“Well that was fun.” said Mary, a warm glow spreading through her body.
“If a little unexpected, talk about spur of the moment.” remarked John.
“You know being in the woods always made me randy.”
“Long time since we did that though.” John looked admiringly at her body. “You still have beautiful shoulders.” he kissed her on them reinforcing his words.
“Shame about the rest of me.” she laughed.
“Looks alright to me.” John reassured her.
“Stop flattering me, everything’s heading south.”
“I can’t really say anything can I? Anyway, you’re not bad for an old bird!”
“Cheeky bugger, we’d better get dressed, Sarah’s bringing the grandkids round in an hour.”
John looked around the copse illuminated by shafts of sunlight through the trees. “The bluebells are lasting well this year. Do you remember we used to bring the kids here when they were young?”
Mary took a twig from her hair. “Mmm, we used to tell them this was a fairy grove and the root holes under the trees were the doors to their houses.” she turned her back. “Do me up.”
John kissed her shoulders once more before fastening her dress. “When you think what we used to get up to here before they came along, we probably frightened them away.”
Mary put her shoes back on while her husband folded the blanket. “This a such a magical place, I’d like to think they were real.”
“Yeah, do you still believe rabbits wear smoking jackets and sit in armchairs reading newspapers in their burrows.” he joked.
“It doesn’t hurt to have an imagination!” she retorted in pretended indignation.
“Come on Tinkerbell let’s get back to the car.” he picked up the picnic basket smiling.

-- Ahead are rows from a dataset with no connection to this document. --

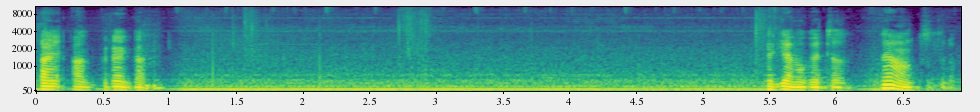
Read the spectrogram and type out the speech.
Staj agregat. Jak ja mogę to... Ja mam zrobić?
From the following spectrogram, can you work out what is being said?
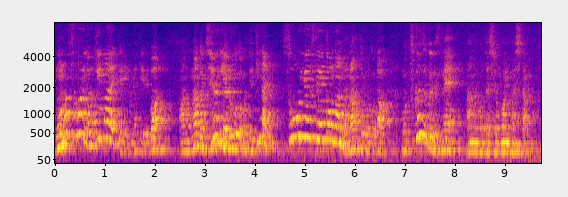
ものすごいわきまえていなければあのなんか自由にやることができない。そういう政党なんだなってことがもうつくづくですねあの私思いました。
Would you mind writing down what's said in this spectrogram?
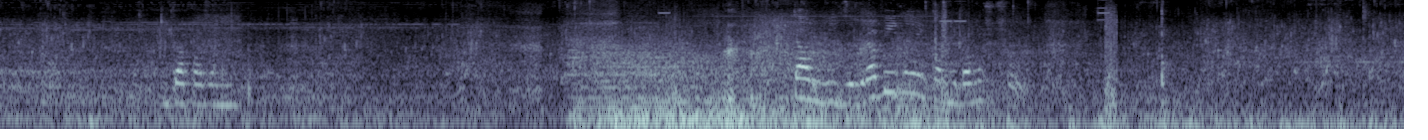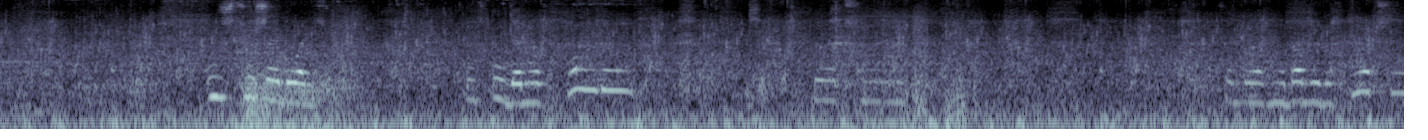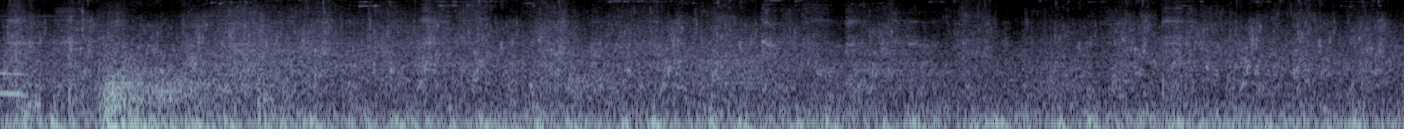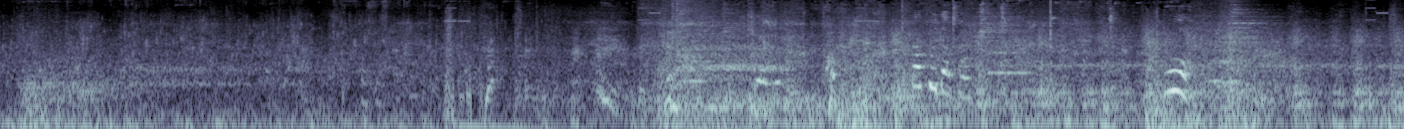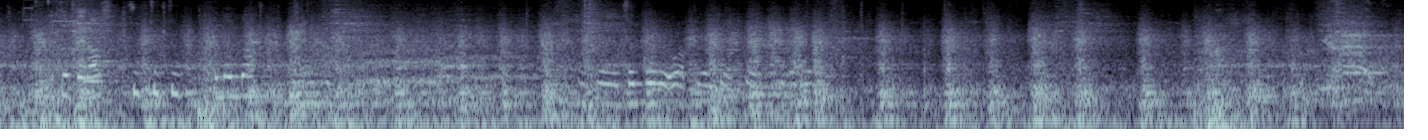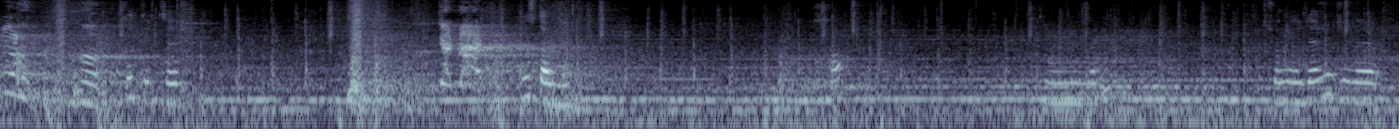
диапазон. Там в виде грабина и там и домушки. Уж слушай, дуальник. Пустую домой фонду. Чтобы не добыли беспечные. Zostaw mnie. Co? Czy on mnie uderzy, czy...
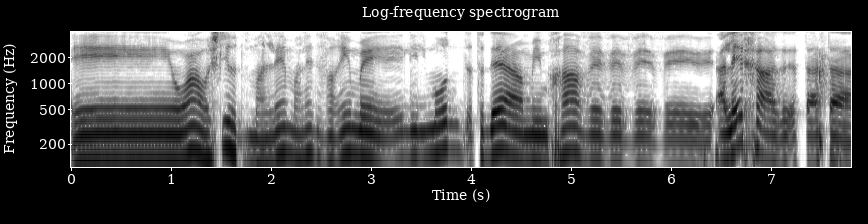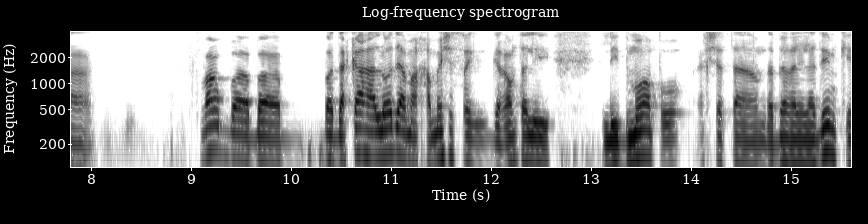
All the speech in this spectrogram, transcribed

The middle-aged couple walked away hand-in-hand unaware of the myriad of tiny eyes watching curiously from the holes under the tree roots.